The law faculties at several dozen schools, including Stanford, New York University, Georgetown and the University of San Francisco, joined a lawsuit to challenge the measure as unconstitutional.
They relied in part on a Supreme Court ruling that was seen as a major setback for gays six years ago. The court ruled 5-4 in that case that the Boy Scouts of America had a free-speech right to expel an openly gay scoutmaster because his presence conflicted with the organization's message of "morally straight" behavior.
The challengers to the Solomon Amendment said the same logic should work in reverse. They said they had a free-speech right to exclude anti-gay employers - including the Pentagon - because their presence would conflict with their message of tolerance and nondiscrimination.
The Philadelphia-based U.S. Court of Appeals for the 3rd Circuit agreed, saying the Solomon Amendment was unconstitutional because it "compels law schools to propagate the military's message," including its bias against gays.
The Bush administration appealed that ruling on behalf of Defense Secretary Donald H. Rumsfeld, and the Supreme Court reversed it yesterday in Rumsfeld v. FAIR.
The chief justice said the law posed no free-speech problems. he said that first, the law schools and the faculty are not required to speak in favor of the military; second, they may speak openly against the military without losing federal money; and third, students will not be fooled into thinking the law school agrees with the Pentagon simply because it has permitted the Pentagon to recruit on campus.
"We have held that high school students can appreciate the difference between speech a school sponsors and speech the school permits," he wrote, referring to a decision that allowed a Bible-study group to meet on campus at a high school. "Surely, students have not lost that ability by the time they get to law school," Roberts said.
All of the justices signed his opinion except for new Justice Samuel A. Alito Jr., who did not participate.
"I am obviously disappointed. There is no sensitivity in this opinion to the important concern the law schools have," said Erwin Chemerinsky, a Duke University law professor who joined the lawsuit.
But several Maryland colleges said the ruling would have little impact on their campuses.
Representatives for the University of Maryland, College Park, Loyola College and the Johns Hopkins University said they do not restrict military recruiters.
Rosemary Harty, a spokeswoman for St. John's College in Annapolis, said the school permits the military to meet with students on campus but asks them to stay at a fixed site and not to approach students. She said she did not think that policy would be affected by the ruling.
Gay-rights advocates said they hoped school officials would make use of their free-speech rights. The court's opinion "leaves room for students and universities themselves to speak out ... and show their abhorrence of the military's policy that discriminates against gay and lesbian people," said Jon Davidson, legal director of Lambda Legal.

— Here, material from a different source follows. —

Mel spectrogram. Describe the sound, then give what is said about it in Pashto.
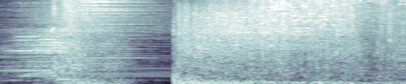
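An explosion blasts through a chemistry laboratory. A noisy, swelling build-up breaks off into a sudden loud burst, and a dense roaring rumble carries on steadily to the end. “خو دا چې فادي د کیمیاوي موادو په ترکیب نه پوهېدو لابراتوار ته یې چاودنه ورکړه.”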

David G. Savage writes for the Los Angeles Times. Sun reporter Michael Dresser contributed to this article.